But he had to impress his peers first. Peterson spent 20 years writing Maps of Meaning, for which he earned next to no mass-recognition. It wasn’t until he began to transmit his ideas down the intellectual hierarchy that he became popular.
His progression highlights the main challenge of the peers vs. masses choice. You can focus on impressing your peers now and impress the masses later, or you can impress the masses now. But you can’t transition a work from impressing followers to impressing peers. If you start at the mass appeal level, it will be extremely difficult to work back up.
The articles I write that my peers enjoy are much more rewarding than the ones that have more “mass appeal.” I think my best articles are ones like Decomplication, Level 3 Thinking, Invest in Something, Search to Social, Wiki Strategy, despite other articles getting more traffic.
For a while, this site needed to make money, so I had to think somewhat on the mass appeal level. But now that it doesn’t (thanks to other projects), I can focus more on the peer-level topics interesting to me, instead of just what gets searched for and clicked.
I disliked Facebook before, but after seeing it devolve into a cesspool of political circlejerking & argumentation over the last year (with the occasional adorable dog video thrown in) I’ve quit it entirely.
The biggest problem is a minority of hyper vocal far-left stay-at-home-internet-trolls who will pounce on anything that can be remotely construed as racism/sexism/anything-ism.
Because of these bigoteers, many perfectly reasonable people are afraid of sharing any opinions. Simple statements like “men and women are biologically different” could get a hot and bothered HR person calling for your firing. It’s easier to stay silent, especially if you have something to lose from public shaming.
We don’t want a world run by thought police, and the surest way to end up in that world is to surrender your right to disagree with people. So how do we fight this trend towards self-censorship? Have opinions. Any opinions. Literally any opinions at all. Have them, share them, and try to do it without being a dick.

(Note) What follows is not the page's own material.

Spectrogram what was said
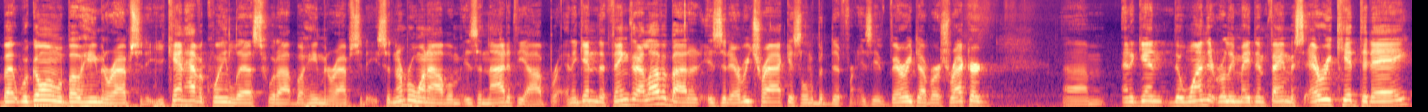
but we're going with Bohemian Rhapsody. You can't have a Queen list without Bohemian Rhapsody. So number one album is A Night at the Opera. And again, the thing that I love about it is that every track is a little bit different. It's a very diverse record. Um, and again, the one that really made them famous. Every kid today,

The most intolerant 1% on the far left and far right are constantly at each other’s’ throats, but the 98% in the middle are normal people who want to be able to have a conversation. Most people are fairly reasonable and willing to talk about controversial topics, so long as it’s a discussion, not a fight, and no one is out to get them.
No one wants to start these conversations, though. If you’re in a group of six people, there’s a non-zero chance that one of the other five is going to bigoteer you the minute you open your mouth to share a less-politically-correct opinion, so it’s easier to say silent and laugh about how nice the weather is this winter. It’s like it’s already Spring!
So be the first mover. Have an opinion. Push back when someone says something you disagree with. Sure you’ll get into an argument sometimes, and sure some people will judge you, but that’s better than living in fear.
Seriously, quit putting it off and just get one. They’re the best.